● **Work instruction**:
Exclude pictures; retype the lines below from the line containing "What's the transcript" through the end of the records, both ends kept.

Dataset records
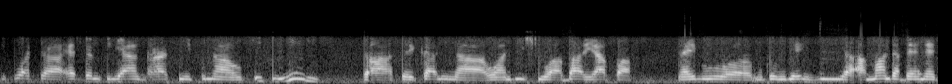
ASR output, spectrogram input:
Kituo cha FM kilianza rasmi. Kuna ofisi nyingi za serikali na waandishi wa habari hapa. Naibu uh, mkurugenzi uh, Amanda Bennett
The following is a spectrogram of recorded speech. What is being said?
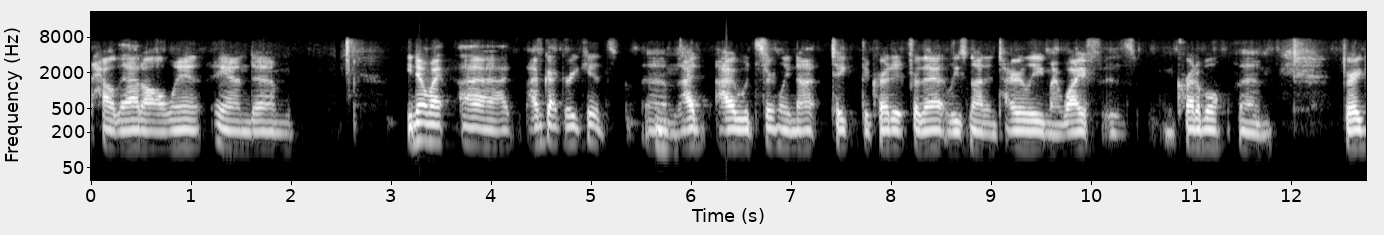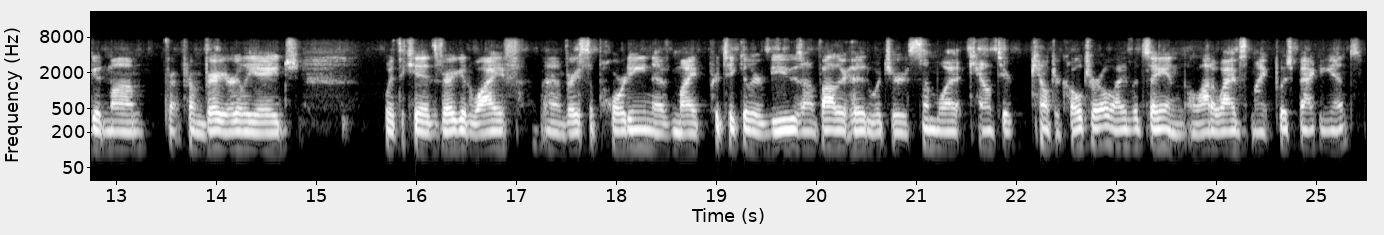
how that all went. And um you know, my uh, I've got great kids. Um, mm. I I would certainly not take the credit for that, at least not entirely. My wife is incredible, um, very good mom from, from very early age with the kids. Very good wife, uh, very supporting of my particular views on fatherhood, which are somewhat counter countercultural, I would say, and a lot of wives might push back against.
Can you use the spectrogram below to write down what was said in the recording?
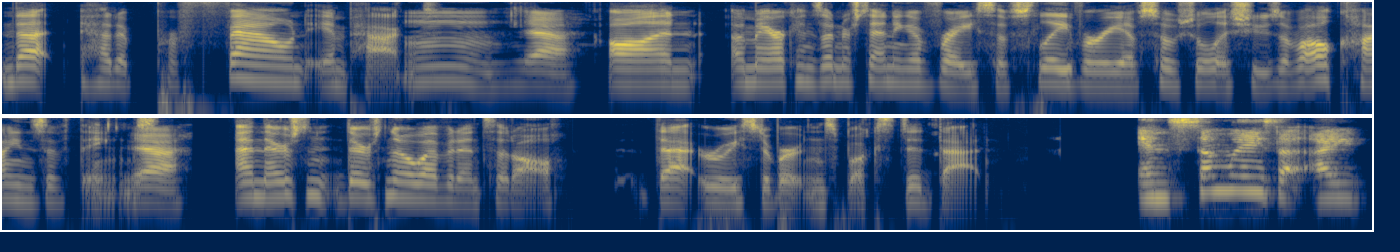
That had a profound impact Mm, yeah, on Americans' understanding of race, of slavery, of social issues, of all kinds of things. yeah. And there's there's no evidence at all that Ruiz de Burton's books did that. In some ways, I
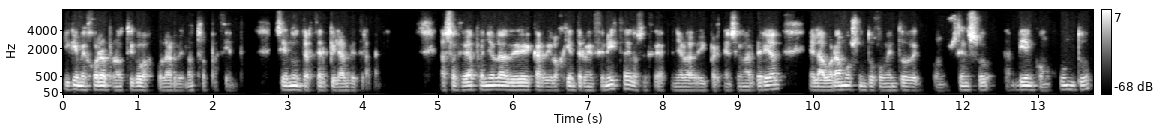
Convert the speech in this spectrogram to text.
y que mejore el pronóstico vascular de nuestros pacientes, siendo un tercer pilar de tratamiento. La Sociedad Española de Cardiología Intervencionista y la Sociedad Española de Hipertensión Arterial elaboramos un documento de consenso también conjunto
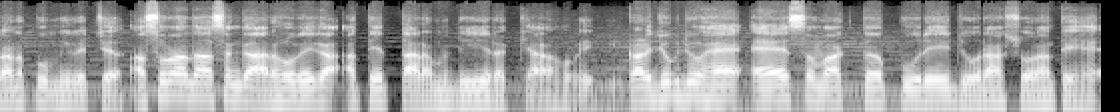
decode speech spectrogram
ਰਣ ਭੂਮੀ ਵਿੱਚ ਅਸੁਰਾਂ ਦਾ ਸੰਘਾਰ ਹੋਵੇਗਾ ਅਤੇ ਧਰਮ ਦੀ ਰੱਖਿਆ ਹੋਵੇਗੀ। ਕਲਯੁਗ ਜੋ ਹੈ ਇਸ ਵਕਤ ਪੂਰੇ ਜੋਰਾਂ ਸ਼ੋਰਾਂ ਤੇ ਹੈ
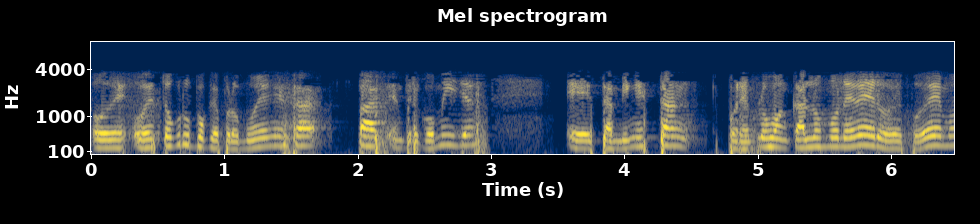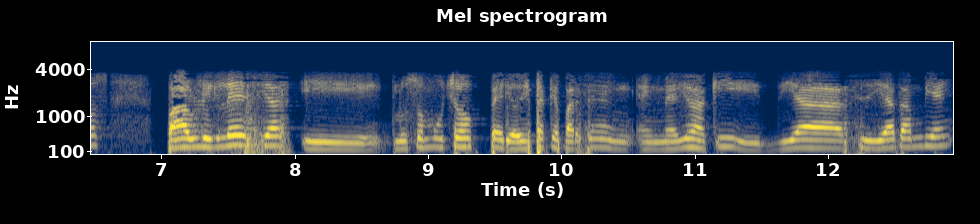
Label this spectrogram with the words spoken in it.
o de, o de estos grupos que promueven esa paz, entre comillas, eh, también están, por ejemplo, Juan Carlos Monedero de Podemos, Pablo Iglesias e incluso muchos periodistas que aparecen en, medios aquí día sí día también,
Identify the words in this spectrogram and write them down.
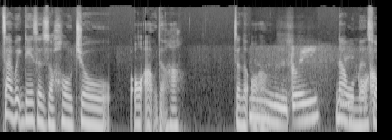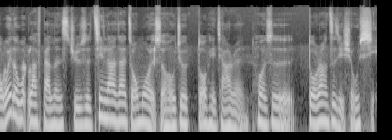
在 weekdays 的时候就 all out 的哈，真的 all out。嗯，对。那我们所谓的 work life balance 就是尽量在周末的时候就多陪家人，或者是多让自己休息。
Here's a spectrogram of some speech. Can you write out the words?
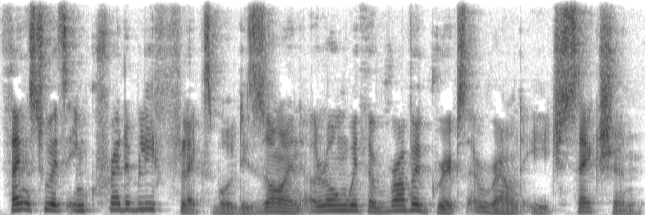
thanks to its incredibly flexible design along with the rubber grips around each section.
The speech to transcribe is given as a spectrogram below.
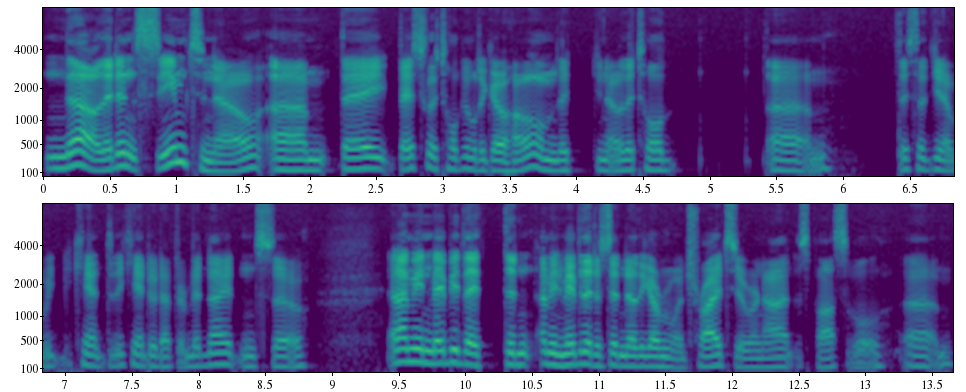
No, they didn't seem to know. Um, they basically told people to go home. They, you know, they told, um, they said, you know, we can't, they can't do it after midnight, and so, and I mean, maybe they didn't. I mean, maybe they just didn't know the government would try to or not. It's possible, um,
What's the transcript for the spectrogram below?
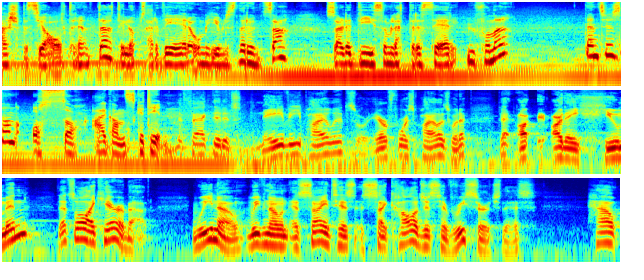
er spesialtrente til å observere omgivelsene rundt seg, så er det de som lettere ser ufoene, den syns han også er ganske tynn. Pilots pilots, whatever, that, are, are they human? That's all I care about. We know, we've known as scientists, as psychologists have researched this, how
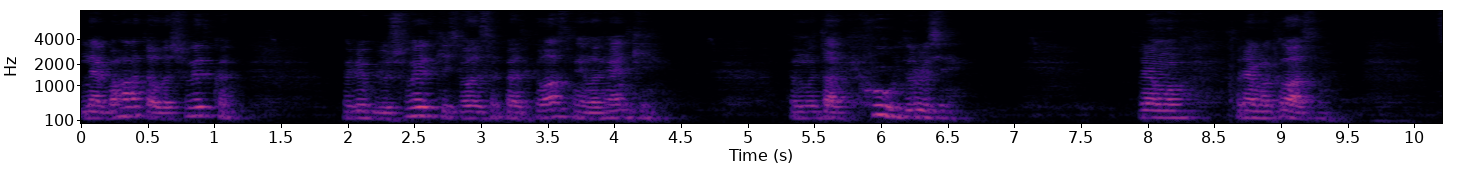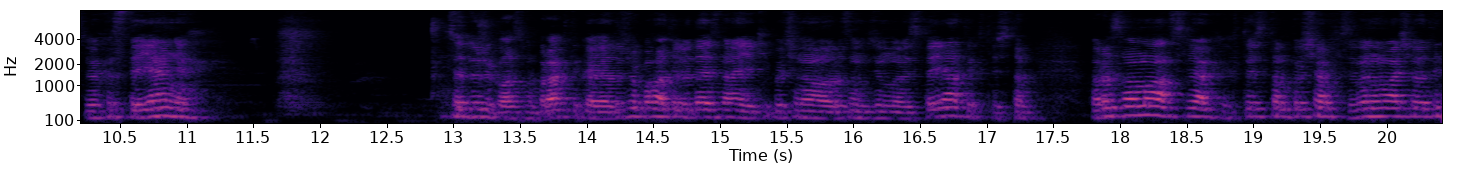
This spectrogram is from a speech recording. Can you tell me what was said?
не багато, але швидко. Люблю швидкість, велосипед класний, легенький. Тому так, фу, друзі. Прямо, прямо класно. Свяхостояння. Це дуже класна практика. Я дуже багато людей знаю, які починали разом зі мною стояти, хтось там розламав цвяхи, хтось там почав звинувачувати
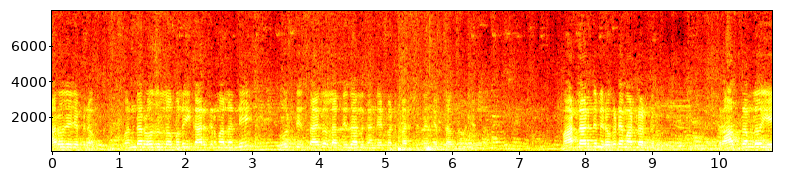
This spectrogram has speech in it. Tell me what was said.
ఆ రోజే చెప్పినాం. వంద రోజుల లోపల ఈ కార్యక్రమాలన్నీ పూర్తి స్థాయిలో లబ్ధిదారులకు అందేటువంటి పరిస్థితి అని చెప్తా ఉన్నాం. మాట్లాడితే మీరు ఒకటే మాట్లాడుతున్నారు. రాష్ట్రంలో ఏ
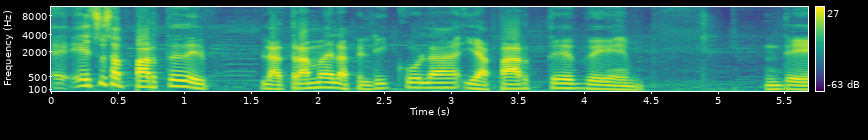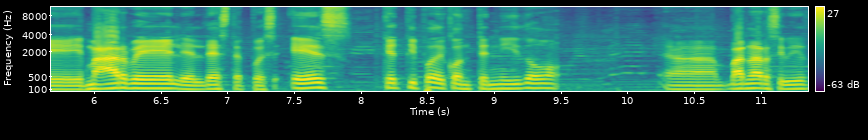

● **Solution to this problem**:
What's the transcript for the spectrogram below?
er spesialtrente til å observere omgivelsene rundt seg, så er det de som lettere ser ufoene, den syns han også er ganske tynn. Pilots pilots, whatever, that, are, are they human? That's all I care about. We know, we've known as scientists, as psychologists have researched this, how
This spectrogram is from a speech recording. Can you tell me what was said?
не багато, але швидко. Люблю швидкість, велосипед класний, легенький. Тому так, фу, друзі. Прямо, прямо класно. Свяхостояння. Це дуже класна практика. Я дуже багато людей знаю, які починали разом зі мною стояти, хтось там розламав цвяхи, хтось там почав звинувачувати
This spectrogram has speech in it. Tell me what was said.
ఆ రోజే చెప్పినాం. వంద రోజుల లోపల ఈ కార్యక్రమాలన్నీ పూర్తి స్థాయిలో లబ్ధిదారులకు అందేటువంటి పరిస్థితి అని చెప్తా ఉన్నాం. మాట్లాడితే మీరు ఒకటే మాట్లాడుతున్నారు. రాష్ట్రంలో ఏ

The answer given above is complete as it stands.